Nicely put, Forging Fool.
As a field tech in my day job, I find I enjoy using good quality tools. They give better results (for e.g. repeatability in measurements), are better finished, more precise, don't slip anywhere near as often, have better ergonomics (although that is subjective - for example a lot of colleagues use Wera screwdrivers, but I find them a bit awkward & prefer KWB) and make it easier for me to do a quality job. I LOVE my Stahlwille spanners for example.
BUT!! In the field, it can be
a. difficult to avoid losses
b. if you don't have the right tool, there may not be a good tool shop near by
c. you need to modify a tool - I don't want to bend a Stahlwille if I can bend a Kinchrome or, if I'm really out if luck, whatever monkey metal, vaguely-close-to-the-size-it-claims-to-be piece of junk.
a. is partially alleviated by selecting unusual, good quality tools. Hence KWB. I also like plenty of other brands such as pre-Stanley ownership Facom & Britool. It helps keep an eye on them if you're the only one with that brand.

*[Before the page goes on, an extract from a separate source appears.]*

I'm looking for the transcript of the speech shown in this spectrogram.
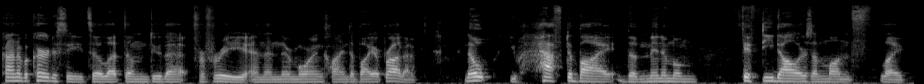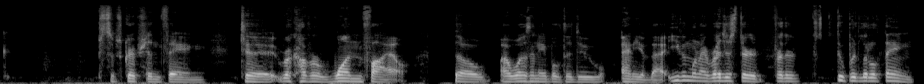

As for hammers, like many tools it comes down to ergonomics, material, heat treating, and finish/aesthetics. I've used a hammer made of 1045 or similar, and the rebound was terrific. Going back to my cast head cross peen was not pleasant.
Plus, I find many cheap hammer makers seem to have no idea about ergonomics. The bigger the hammer, the bigger the handle (so that its in proportion?)
That cast hammer is 3lb. I have quite large hands, but the handle was WAAAAY too fat to be comfortable. Counter intuitively, I found I was gripping it harder to try and control it. Having thinned it out a lot, it's better. Still want to have a go at making a hammer from Spring steel, because this one feels pretty heavy / dead at the anvil.
In short, I expect any quality tool to both look and perform better than a cheap version, and given an option I will go quality every time.